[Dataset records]
- Opening Delimiter -
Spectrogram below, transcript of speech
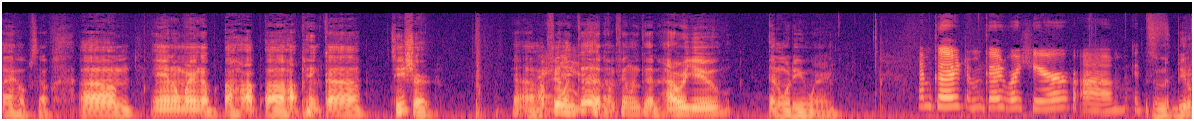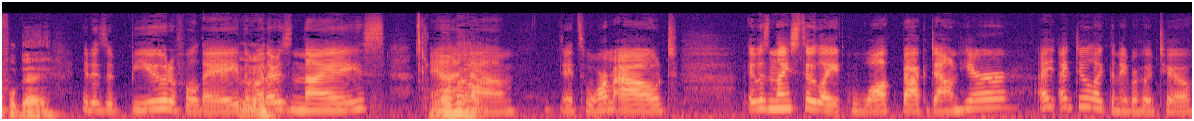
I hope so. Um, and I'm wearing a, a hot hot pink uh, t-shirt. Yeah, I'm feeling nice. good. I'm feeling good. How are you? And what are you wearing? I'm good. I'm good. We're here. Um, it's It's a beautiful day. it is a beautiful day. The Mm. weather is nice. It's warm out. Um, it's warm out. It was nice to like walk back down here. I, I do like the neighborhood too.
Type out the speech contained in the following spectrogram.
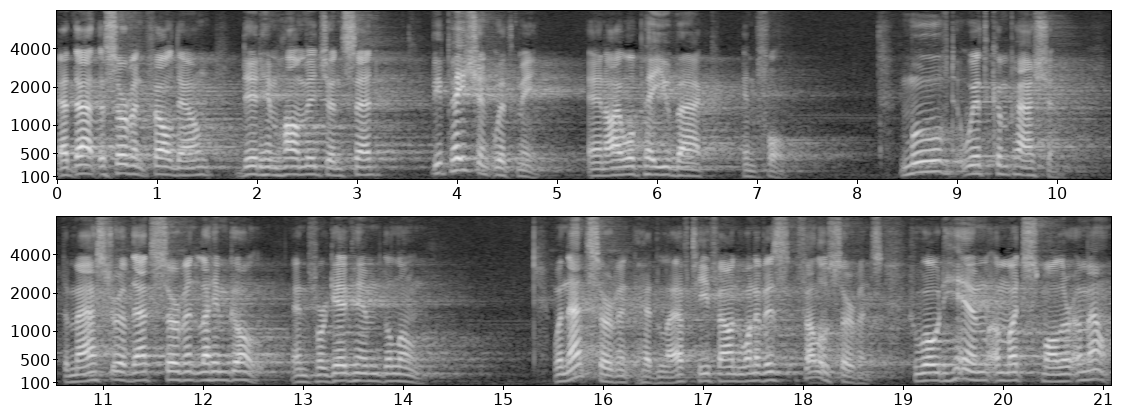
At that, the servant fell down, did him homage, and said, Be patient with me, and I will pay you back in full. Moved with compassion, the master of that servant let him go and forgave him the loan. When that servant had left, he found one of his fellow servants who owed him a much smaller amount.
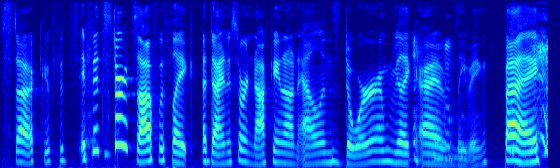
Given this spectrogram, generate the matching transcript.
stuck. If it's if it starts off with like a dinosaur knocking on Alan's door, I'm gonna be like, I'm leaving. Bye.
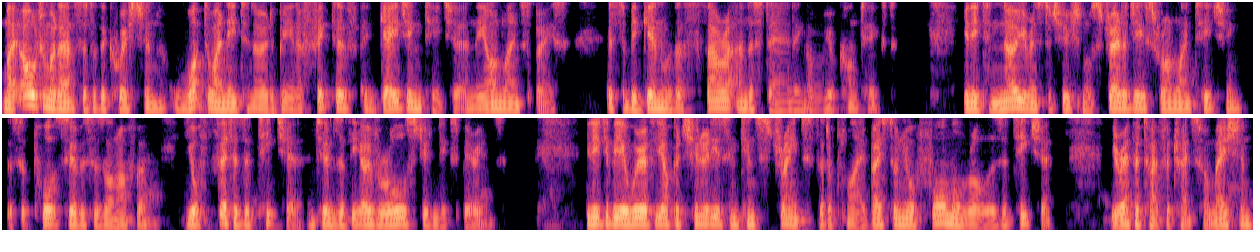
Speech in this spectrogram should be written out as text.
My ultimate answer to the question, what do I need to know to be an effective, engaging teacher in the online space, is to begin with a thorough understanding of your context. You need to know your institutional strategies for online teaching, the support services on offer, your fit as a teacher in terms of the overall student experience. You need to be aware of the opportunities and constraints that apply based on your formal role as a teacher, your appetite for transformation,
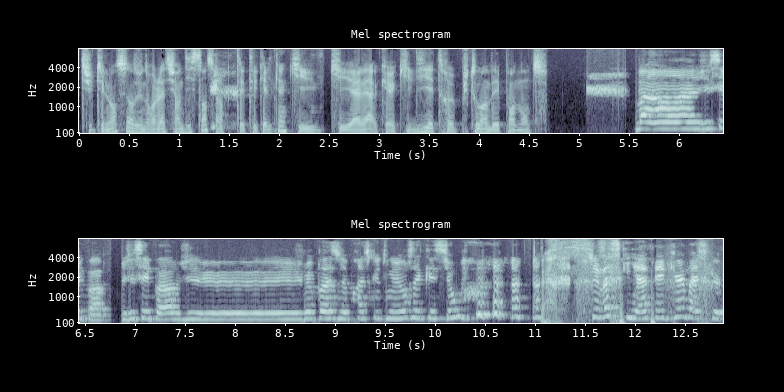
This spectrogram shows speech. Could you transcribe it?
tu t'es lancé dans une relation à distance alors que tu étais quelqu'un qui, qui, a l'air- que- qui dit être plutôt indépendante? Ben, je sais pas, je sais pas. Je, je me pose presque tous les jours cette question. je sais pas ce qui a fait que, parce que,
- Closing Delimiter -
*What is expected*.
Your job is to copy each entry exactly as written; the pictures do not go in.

*Your solution*.
Spectrogram below, transcript of speech
I hope so. Um, and I'm wearing a, a hot hot pink uh, t-shirt. Yeah, I'm feeling nice. good. I'm feeling good. How are you? And what are you wearing? I'm good. I'm good. We're here. Um, it's It's a beautiful day. it is a beautiful day. The Mm. weather is nice. It's warm out. Um, it's warm out. It was nice to like walk back down here. I, I do like the neighborhood too.
Type out the speech contained in the following spectrogram.
At that, the servant fell down, did him homage, and said, Be patient with me, and I will pay you back in full. Moved with compassion, the master of that servant let him go and forgave him the loan. When that servant had left, he found one of his fellow servants who owed him a much smaller amount.
Given this spectrogram, generate the matching transcript.
stuck. If it's if it starts off with like a dinosaur knocking on Alan's door, I'm gonna be like, I'm leaving. Bye.
Speech in this spectrogram should be written out as text.
My ultimate answer to the question, what do I need to know to be an effective, engaging teacher in the online space, is to begin with a thorough understanding of your context. You need to know your institutional strategies for online teaching, the support services on offer, your fit as a teacher in terms of the overall student experience. You need to be aware of the opportunities and constraints that apply based on your formal role as a teacher, your appetite for transformation,
This spectrogram shows speech. Could you transcribe it?
tu t'es lancé dans une relation à distance alors que tu étais quelqu'un qui, qui, a l'air- que- qui dit être plutôt indépendante? Ben, je sais pas, je sais pas. Je, je me pose presque tous les jours cette question. je sais pas ce qui a fait que, parce que,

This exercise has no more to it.